Provided records:
- Opening Delimiter -

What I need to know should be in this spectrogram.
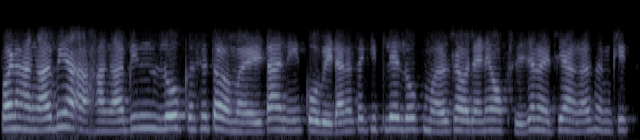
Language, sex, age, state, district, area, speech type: Goan Konkani, female, 18-30, Goa, Ponda, rural, conversation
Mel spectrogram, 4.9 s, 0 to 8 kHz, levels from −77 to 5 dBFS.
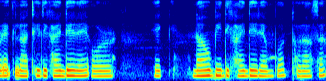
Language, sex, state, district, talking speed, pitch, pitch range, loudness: Hindi, female, Arunachal Pradesh, Longding, 195 wpm, 200 Hz, 190-205 Hz, -16 LUFS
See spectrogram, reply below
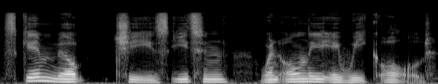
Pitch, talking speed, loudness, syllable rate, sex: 115 Hz, 125 wpm, -17 LUFS, 3.3 syllables/s, male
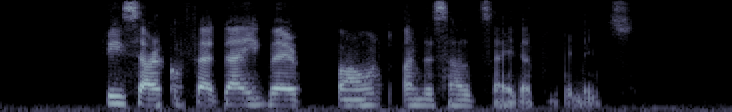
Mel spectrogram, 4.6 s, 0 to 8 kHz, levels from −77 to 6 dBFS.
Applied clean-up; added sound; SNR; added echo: neural diffusion model UNIVERSE++.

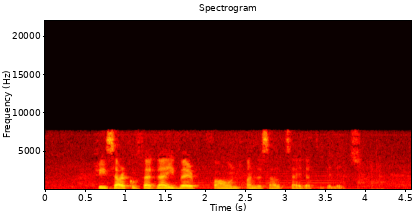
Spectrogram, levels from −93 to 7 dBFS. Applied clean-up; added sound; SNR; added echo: none; Domestic sounds, home sounds + Wind instrument, woodwind instrument; 20 dB; none.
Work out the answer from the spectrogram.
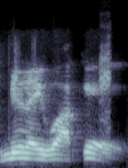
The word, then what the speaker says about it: Milwaukee: It's actually pronounced Milwaukee, and it means I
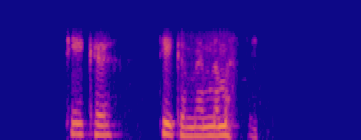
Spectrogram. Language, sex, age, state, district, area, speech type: Hindi, female, 18-30, Uttar Pradesh, Chandauli, urban, conversation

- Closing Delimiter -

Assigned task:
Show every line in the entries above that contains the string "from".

Written answer:
Mel spectrogram, 4.9 s, 0 to 8 kHz, levels from −77 to 5 dBFS.
Mel spectrogram, 4.6 s, 0 to 8 kHz, levels from −77 to 6 dBFS.
Spectrogram, levels from −93 to 7 dBFS. Applied clean-up; added sound; SNR; added echo: none; Domestic sounds, home sounds + Wind instrument, woodwind instrument; 20 dB; none.
Work out the answer from the spectrogram.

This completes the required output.